__Description of the task__:
Please state how many lines of the records below contain the word "make". Give the number and nothing else.

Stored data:
*****

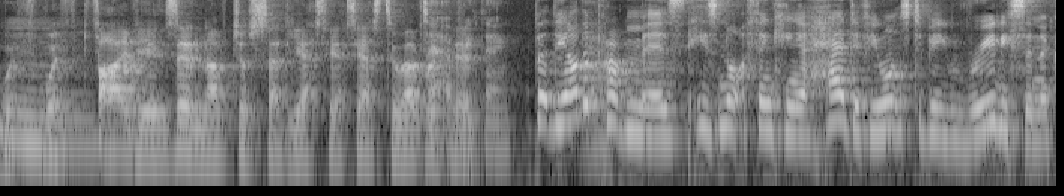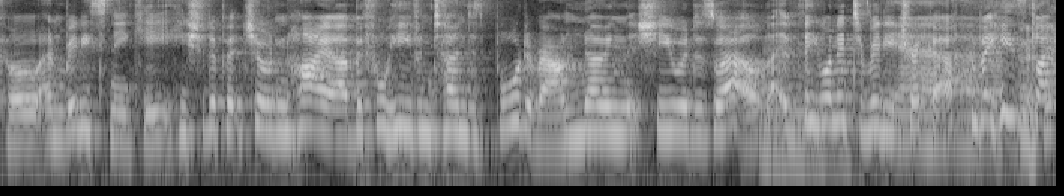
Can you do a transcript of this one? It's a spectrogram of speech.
with, with five years in, I've just said yes, yes, yes to to everything. everything. But the other problem is he's not thinking ahead. If he wants to be really cynical and really sneaky, he should have put children higher before he even turned his board around, knowing that she would as well. Like if he wanted to really trick her, but he's like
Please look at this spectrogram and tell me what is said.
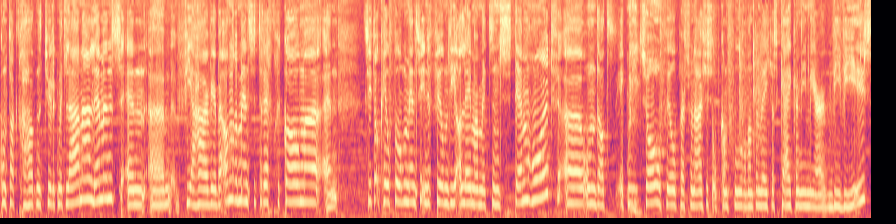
contact gehad natuurlijk met Lana Lemmens. En um, via haar weer bij andere mensen terechtgekomen. En zitten ook heel veel mensen in de film die alleen maar met een stem hoort. Uh, omdat ik niet zoveel personages op kan voeren. Want dan weet je als kijker niet meer wie wie is.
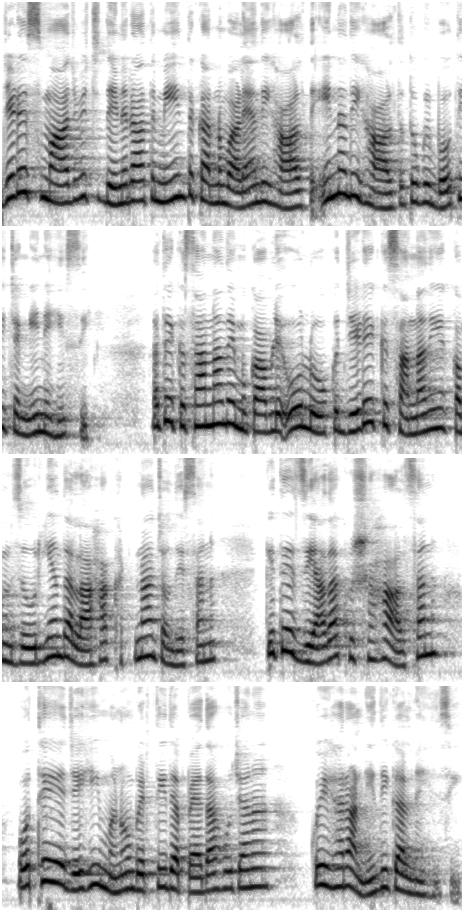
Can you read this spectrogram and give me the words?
ਜਿਹੜੇ ਸਮਾਜ ਵਿੱਚ ਦਿਨ ਰਾਤ ਮਿਹਨਤ ਕਰਨ ਵਾਲਿਆਂ ਦੀ ਹਾਲਤ, ਇਹਨਾਂ ਦੀ ਹਾਲਤ ਤੋਂ ਕੋਈ ਬਹੁਤੀ ਚੰਗੀ ਨਹੀਂ ਸੀ। ਅਤੇ ਕਿਸਾਨਾਂ ਦੇ ਮੁਕਾਬਲੇ ਉਹ ਲੋਕ ਜਿਹੜੇ ਕਿਸਾਨਾਂ ਦੀਆਂ ਕਮਜ਼ੋਰੀਆਂ ਦਾ ਲਾਹਾ ਖੱਟਣਾ ਚਾਹੁੰਦੇ ਸਨ, ਕਿਤੇ ਜ਼ਿਆਦਾ ਖੁਸ਼ਹਾਲ ਸਨ, ਉਥੇ ਅਜਿਹੀ ਮਨੋਬਿਰਤੀ ਦਾ ਪੈਦਾ ਹੋ ਜਾਣਾ ਕੋਈ ਹੈਰਾਨੀ ਦੀ ਗੱਲ ਨਹੀਂ ਸੀ।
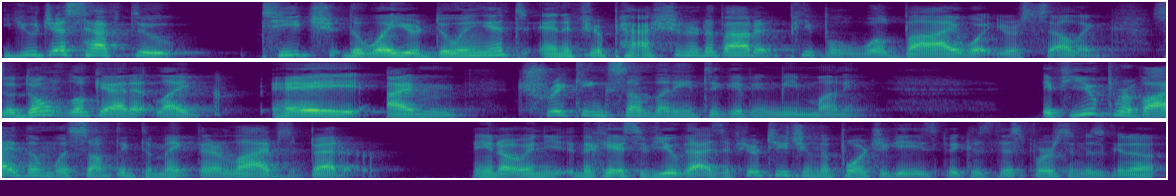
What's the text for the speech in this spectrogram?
You just have to teach the way you're doing it. And if you're passionate about it, people will buy what you're selling. So don't look at it like, hey, I'm tricking somebody into giving me money. If you provide them with something to make their lives better, you know, in, in, the case of you guys, if you're teaching the Portuguese because this person is going to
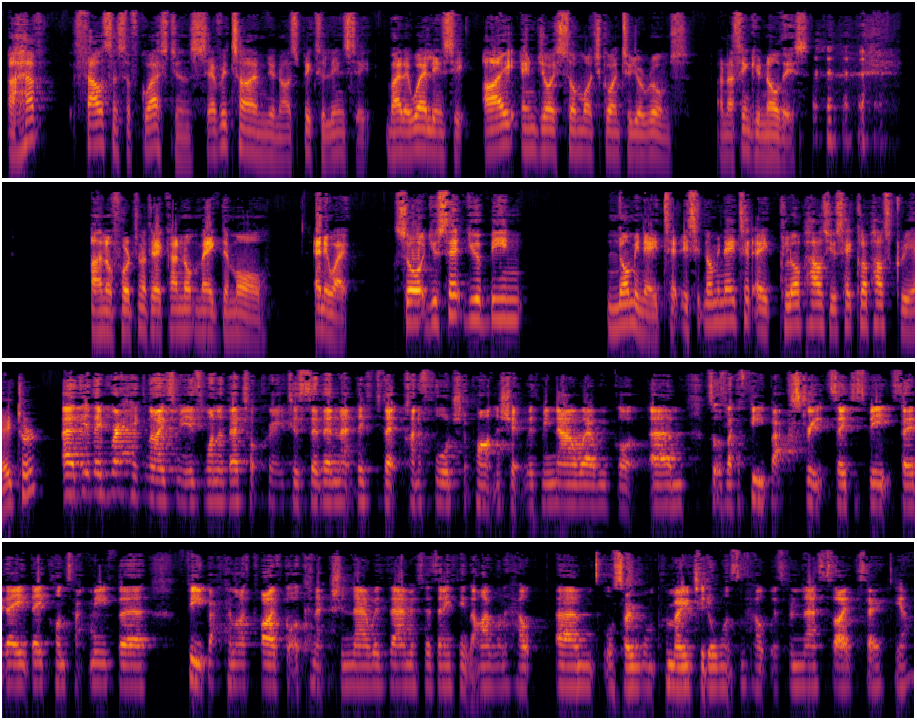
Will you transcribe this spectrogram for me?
I have thousands of questions every time you know I speak to Lynsey. By the way, Lynsey, I enjoy so much going to your rooms, and I think you know this. and unfortunately, I cannot make them all. Anyway, so you said you've been nominated. Is it nominated a Clubhouse? You say Clubhouse creator? Uh, they recognise me as one of their top creators, so then they've, they've, kind of forged a partnership with me now, where we've got um, sort of like a feedback street, so to speak. So they they contact me for feedback and I've, I've got a connection there with them if there's anything that I want to help um, or sorry, want promoted or want some help with from their side. So, yeah.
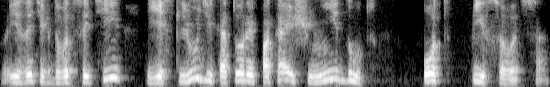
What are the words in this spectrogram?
из этих 20 есть люди, которые пока еще не идут отписываться.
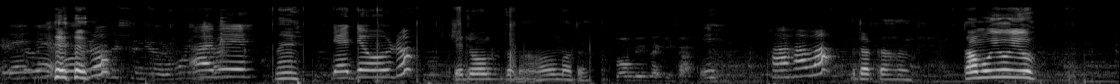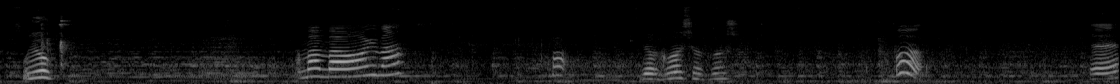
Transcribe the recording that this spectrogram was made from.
dede oru. Evlenmeyi düşünüyorum o yüzden. Abi Ne? dede oru. Gece oldu da olmadı. Son bir dakika. Ha hava. Bir dakika. Ha. Tamam uyu uyu. Uyu. Ama ben orada. Yaklaş yaklaş. Bu. E.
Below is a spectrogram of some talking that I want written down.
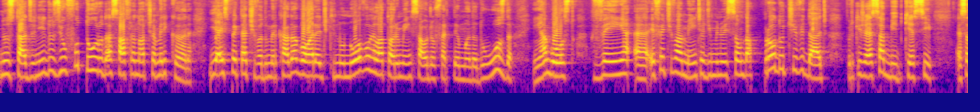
nos Estados Unidos e o futuro da safra norte-americana. E a expectativa do mercado agora é de que no novo relatório mensal de oferta e demanda do USDA, em agosto, venha é, efetivamente a diminuição da produtividade, porque já é sabido que esse essa,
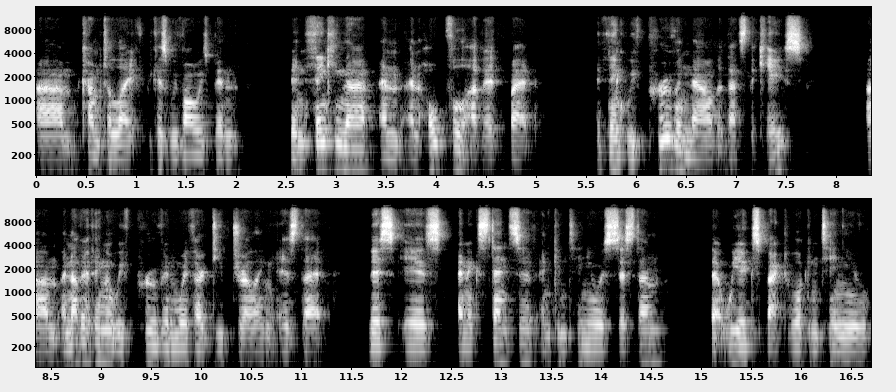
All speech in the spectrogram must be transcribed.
um, come to life because we've always been been thinking that and, and hopeful of it, but I think we've proven now that that's the case. Um, another thing that we've proven with our deep drilling is that this is an extensive and continuous system that we expect will continue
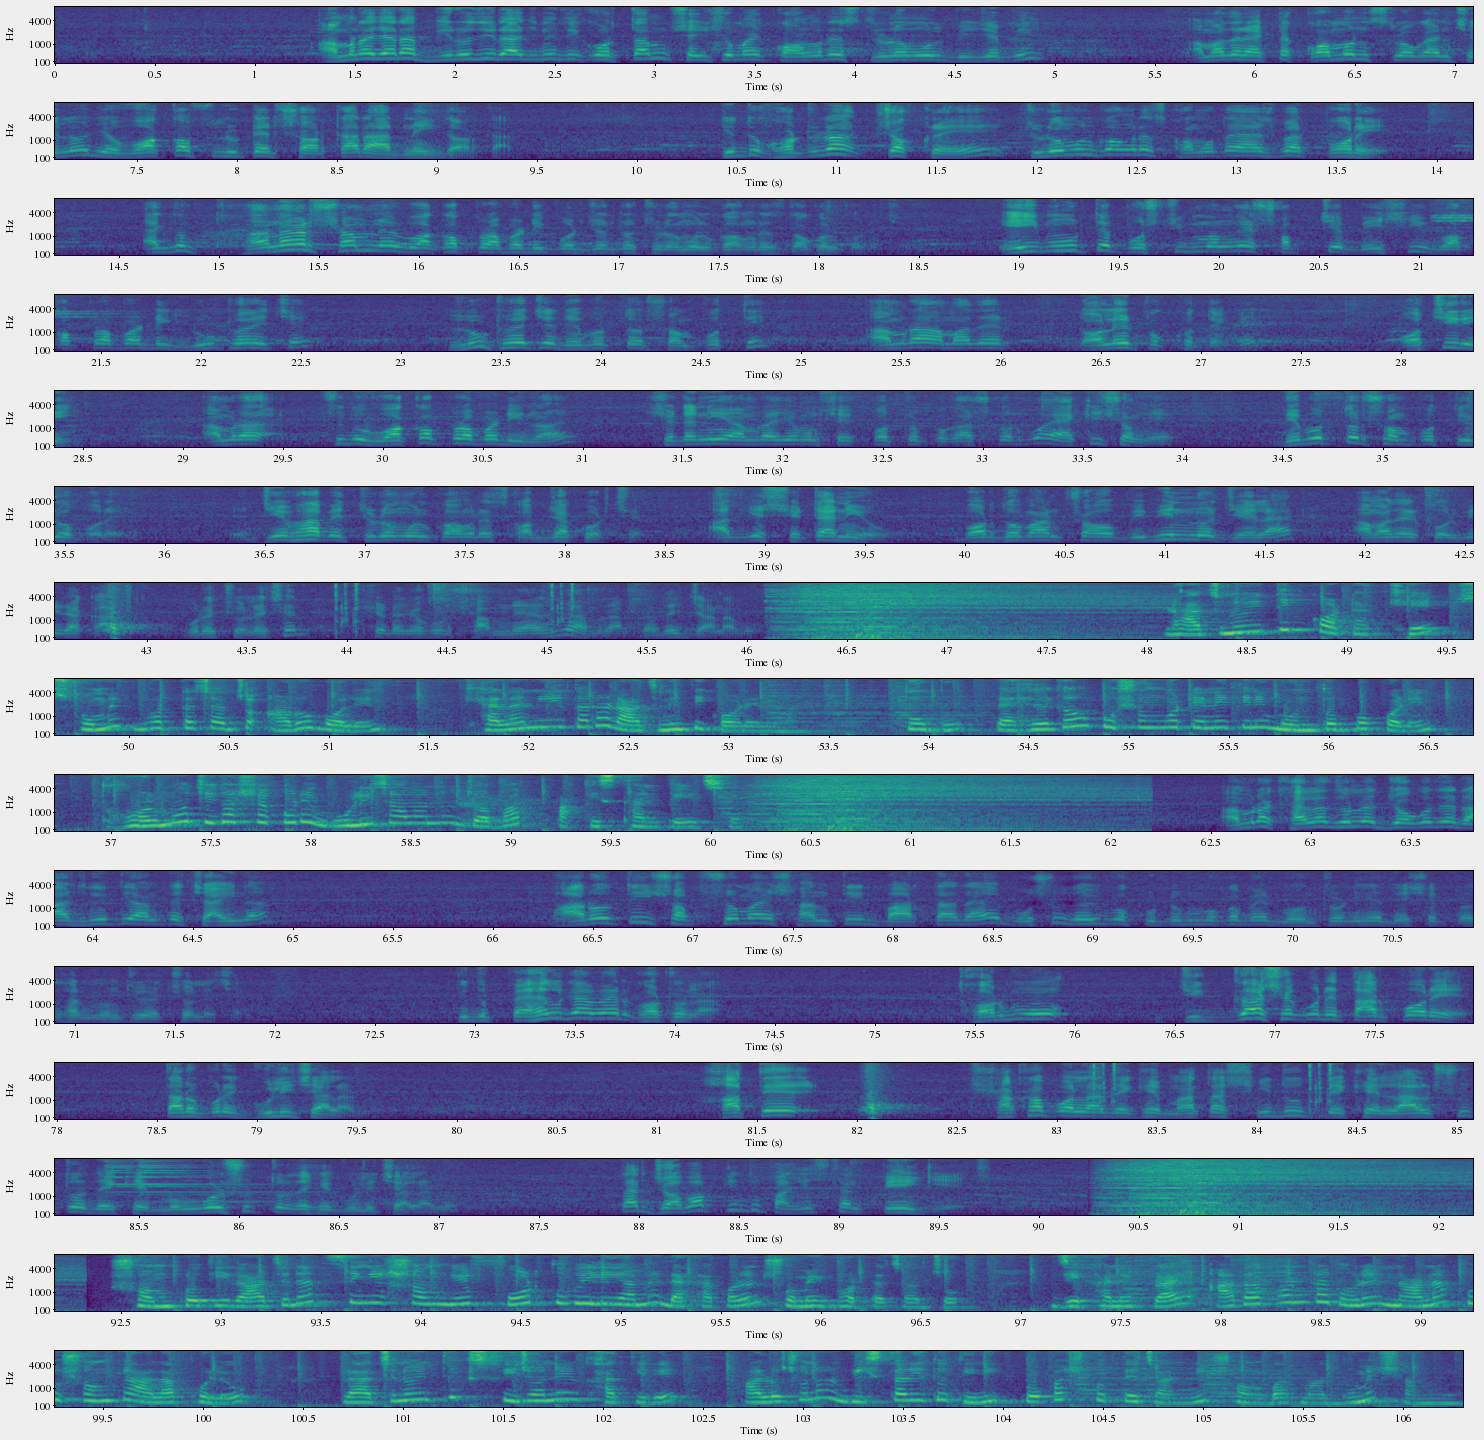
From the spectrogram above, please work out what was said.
আমরা যারা বিরোধী রাজনীতি করতাম, সেই সময় কংগ্রেস, তৃণমূল, বিজেপি, আমাদের একটা কমন স্লোগান ছিল যে ওয়াক অফ লুটের সরকার আর নেই দরকার। কিন্তু ঘটনাচক্রে তৃণমূল কংগ্রেস ক্ষমতায় আসবার পরে একদম থানার সামনে ওয়াক অফ প্রপার্টি পর্যন্ত তৃণমূল কংগ্রেস দখল করেছে। এই মুহূর্তে পশ্চিমবঙ্গে সবচেয়ে বেশি ওয়াক অফ প্রপার্টি লুট হয়েছে। লুট হয়েছে দেবোত্তর সম্পত্তি। আমরা আমাদের দলের পক্ষ থেকে অচিরেই আমরা শুধু ওয়াক অফ প্রপার্টি নয়, সেটা নিয়ে আমরা যেমন শ্বেতপত্র প্রকাশ করব, একই সঙ্গে দেবোত্তর সম্পত্তির ওপরে যেভাবে তৃণমূল কংগ্রেস কবজা করছে, আজকে সেটা নিয়েও বর্ধমান সহ বিভিন্ন জেলায় আমাদের কর্মীরা কাজ করে চলেছেন সেটা যখন সামনে আসবে আমরা আপনাদের জানাব। রাজনৈতিক কটাক্ষে শ্রমিক ভট্টাচার্য আরও বলেন খেলা নিয়ে তারা রাজনীতি করেন না। তবু পেহেলগাঁও প্রসঙ্গ টেনে তিনি মন্তব্য করেন ধর্ম জিজ্ঞাসা করে গুলি চালানোর জবাব পাকিস্তান পেয়েছে। আমরা খেলাধুলার জগতে রাজনীতি আনতে চাই না। ভারতই সবসময় শান্তির বার্তা দেয় বসুধৈব কুটুম্বকমের মন্ত্র নিয়ে দেশের প্রধানমন্ত্রীও চলেছেন। কিন্তু পেহেলগামের ঘটনা, ধর্ম জিজ্ঞাসা করে তারপরে তার উপরে গুলি চালানো। হাতে শাঁখাপলা দেখে, মাথা সিঁদুর দেখে, লাল সুতো দেখে, মঙ্গলসূত্র দেখে গুলি চালানো। তার জবাব কিন্তু পাকিস্তান পেয়ে গিয়েছে। সম্প্রতি রাজনাথ সিংয়ের সঙ্গে ফোর্থ উইলিয়ামে দেখা করেন শ্রমিক ভট্টাচার্য, যেখানে প্রায় আধা ঘণ্টা ধরে নানা প্রসঙ্গে আলাপ হলেও রাজনৈতিক সৃজনের খাতিরে আলোচনার বিস্তারিত তিনি প্রকাশ করতে চাননি সংবাদ মাধ্যমের সামনে।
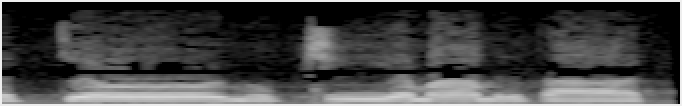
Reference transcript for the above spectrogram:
मृत्योर्मुक्षीयमामृतात्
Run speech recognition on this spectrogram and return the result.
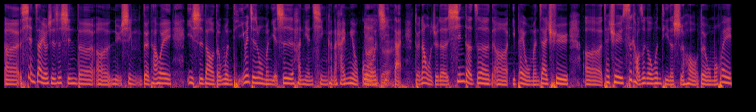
呃，现在尤其是新的呃女性，对她会意识到的问题，因为其实我们也是很年轻，可能还没有过几代。对，那我觉得新的这呃一辈，我们再去呃。呃，再去思考这个问题的时候，对，我们会，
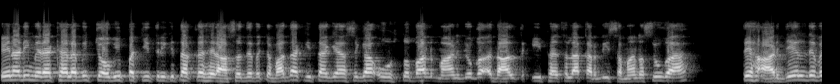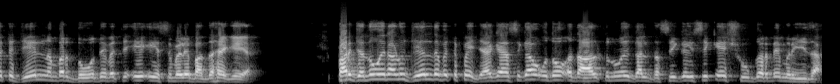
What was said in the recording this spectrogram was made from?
ਇਹਨਾਂ ਦੀ ਮੇਰਾ ਖਿਆਲ ਹੈ ਵੀ 24 25 ਤਰੀਕ ਤੱਕ ਹਿਰਾਸਤ ਦੇ ਵਿੱਚ ਵਾਅਦਾ ਕੀਤਾ ਗਿਆ ਸੀਗਾ। ਉਸ ਤੋਂ ਬਾਅਦ ਮਾਨਯੋਗ ਅਦਾਲਤ ਕੀ ਫੈਸਲਾ ਕਰਦੀ ਸਮਾਂ ਦੱਸੂਗਾ। ਤਿਹਾੜ ਜੇਲ੍ਹ ਦੇ ਵਿੱਚ ਜੇਲ੍ਹ ਨੰਬਰ 2 ਦੇ ਵਿੱਚ ਇਹ ਇਸ ਵੇਲੇ ਬੰਦ ਹੈਗੇ ਆ। ਪਰ ਜਦੋਂ ਇਹਨਾਂ ਨੂੰ ਜੇਲ੍ਹ ਦੇ ਵਿੱਚ ਭੇਜਿਆ ਗਿਆ ਸੀਗਾ, ਉਦੋਂ ਅਦਾਲਤ ਨੂੰ ਇਹ ਗੱਲ ਦੱਸੀ ਗਈ ਸੀ ਕਿ ਸ਼ੂਗਰ ਦੇ ਮਰੀਜ਼ ਆ।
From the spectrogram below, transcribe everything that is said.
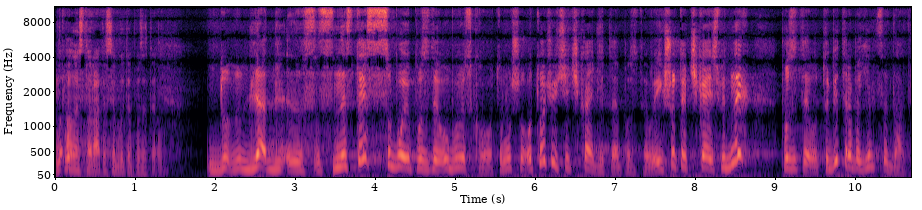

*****

__Reply to the task__:
2